Cambridge Road Field & elsewhere

Hypochaeris radicata.

Cat’s-ear and Autumn Hawkbit are very similar and hard to tell apart.

The flowerhead is not tapered at the base but narrows abruptly into the stem.

Dandelion

Dandelion
Everywhere

Taraxacum officinale.

Dandelion is a perennial herbaceous plant with a distinctive yellow flower head and a cluster of fluffy seeds called “blowballs.” It is widespread in lawns, fields, and disturbed areas. Dandelions have culinary and medicinal uses and are known for their tenacious nature and deep taproot.

Autumn Hawkbit

Autumn Hawkbit
Cambridge Road

Leontodon autumnalis.

Cat’s-ear and Hawkbit both have hairy leaves, a Dandelion does not.

The flowerhead is tapered at the base, narrowing gradually into the stem.

Lesser Hawkbit

Lesser Hawkbit
Between the lake and the golf course.

Leontodin saxatilis.

Flowers are larger than Autumn Hawkbit.

Single flower per stem.

Leaves are hairy.

Hawkweed

Hawkweed
Dam in the lake

Hieracium.

Hawkweed is a genus of flowering plants with over 1,000 species known for their yellow flowers and hairy leaves. 
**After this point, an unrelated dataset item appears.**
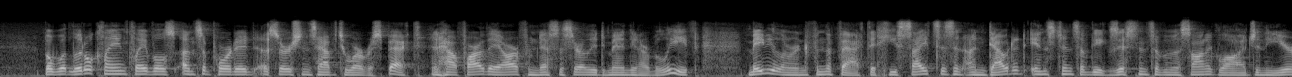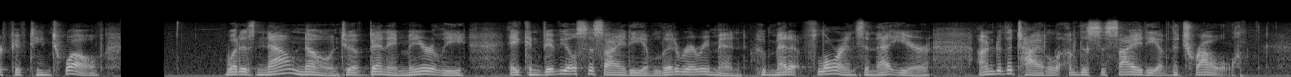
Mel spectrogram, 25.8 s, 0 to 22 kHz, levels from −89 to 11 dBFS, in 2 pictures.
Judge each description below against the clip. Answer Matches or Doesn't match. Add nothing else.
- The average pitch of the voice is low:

Hawkweed typically has a taller stem and more hairy leaves than Cat’s Ears. Additionally, hawkweed flowers are arranged in a cluster at the top of the stem, while cat’s ears flowers are typically solitary.

Trifid Bur-marigold

Trifid Bur-marigold
Reed bed

Bidens tripartita.

It has a stout, upright stem with spiky leaves.

The flowers are a cluster of little yellow discs.

Found in the damp marshy ground by the Reed Bed.

Knotweed

Common Sorrel

Red Sorrel
Harrow Road

Rumex acetosa.

Sorrel is a vibrant herbaceous plant characterised by its deep red foliage and slender stems. 

Sheep’s Sorrel

Sheep's Sorrel

Rumex acetosella.

Sheep’s Sorrel has arrow-shaped leaves and red-tinted stems.

Knotgrass

Knotgrass
Main Field

Polygonum aviculare.

Covers bare soil and open ground at a very low level. Pale pink flowers June to October.

Redshank

Redshank
Harrow Road / Digby

Persicaria maculosa.

Pink flowers on long stems from June to October. The narrow oval leaves have a distinctive dark mark in the centre of the leaf.
Found in Digby Avenue by the marshy conservation area. Also on the edge of Pilkingtons Paddock.

Water-pepper

Water-pepper
Corner of Lake and Parkside

Persicaria hydropiper.

Found between the lake and Parkside on damp ground. It has pink flowers on long weeping stems. The leaves are narrow and have a peppery taste (but not related to pepper plants).

Photographs used on these Wildflower pages were taken in Wollaton Park and are reproduced with the original artist’s permission. 

Credits:  Colin Robbins, Gila Taylor, Chris Golightly, Kiyoko Naish, Unni Williams, Kyle Heesom, Wendy Martin.

Copyright © for each picture remains with the original artist, who is duly acknowledged and credited for each image.